The fiscal openness working group (FOWG) - a partnership between the Global Initiative on Fiscal Transparency (GIFT), the OGP Secretariat and the Governments of Brazil and Philippines - – provided a good opportunity to review the results achieved so far. It produced a background paper that reviewed the status of fiscal commitments. The following highlights stood out in helping us gauge the extent to which fiscal transparency principles are being operationalized in the OGP context:
-Barack Obama, President of the United States, speaking about the difficulties he faces as a second-term president struggling to make progress on his priorities and to work constructively with Congress
From time to time, countries experience rapid economic growth without a significant decline in poverty. India’s GDP growth rate accelerated in the 1990s and 2000s, but poverty continued to fall at the same pace as before, about one percentage point a year. Despite 6-7 percent GDP growth, Tanzania and Zambia saw only a mild decline in the poverty rate. In the first decade of the 21st century, Egypt’s GDP grew at 5-7 percent a year, but the proportion of people living on $5 a day—and therefore vulnerable to falling into poverty—stagnated at 85 percent.
In light of this evidence, the World Bank has set as its goals the elimination of extreme poverty and promotion of shared prosperity. While the focus on poverty and distribution as targets is appropriate, the public actions required to achieve these goals are not very different from those required to achieve rapid economic growth. This is not trickle-down economics. Nor does it negate the need for redistributive transfers. Rather, it is due to the fact that economic growth is typically constrained by policies and institutions that have been captured by the non-poor (sometimes called the rich), who have greater political power. Public actions that relax these constraints, therefore, will both accelerate growth and transfer rents from the rich to the poor.

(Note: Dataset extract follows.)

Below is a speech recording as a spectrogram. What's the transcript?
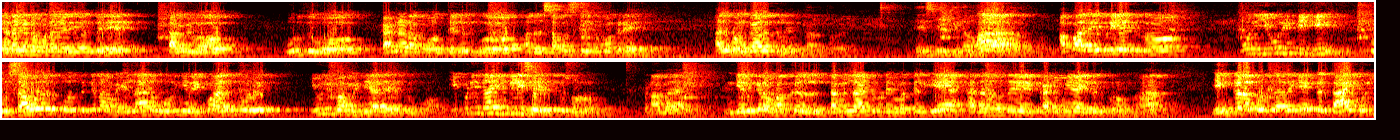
ஜனகண மனகதி வந்து தமிழோ உருதுவோ கன்னடமோ தெலுங்கோ அல்லது சமஸ்கிருதமோ கிடையாது. அது வங்காளத்துல தேசிய கீதம் அப்ப அதை எப்படி ஏத்துக்கிறோம்? ஒரு யூனிட்டிக்கு ஒரு சகோதரத்துவத்துக்கு நம்ம எல்லாரும் ஒருங்கிணைப்போம். அதுக்கு ஒரு யூனிஃபார்மிட்டியா அதை எடுத்துக்குவோம். இப்படிதான் இங்கிலீஷ் எடுத்துக்க சொல்றோம். இப்ப நாம இங்க இருக்கிற மக்கள் தமிழ்நாட்டினுடைய மக்கள் ஏன் அதை வந்து கடுமையா எதிர்க்கிறோம்னா எங்களை பொறுத்த வரைக்கும் எங்கள் தாய்மொழி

Some examples illustrate the point.
In 1999, the state of Odisha, India, was hit by the most powerful tropical cyclone ever recorded in the North Indian Ocean, causing nearly 10,000 fatalities and US$5 billion in damages. For the next decade, the government of Odisha and partners worked to identify and mitigate cyclone risk. When the similarly intense Cyclone Phailin struck Odisha in October 2013, the region counted 99.6% fewer deaths.
We cannot prevent a monsoon or cyclone from striking – and as population growth, urbanization, and climate change are on the rise, the frequency and impact of natural disasters will increase. But with innovation, collaboration and a better understanding of risk, we can build communities that are more resilient to natural hazards.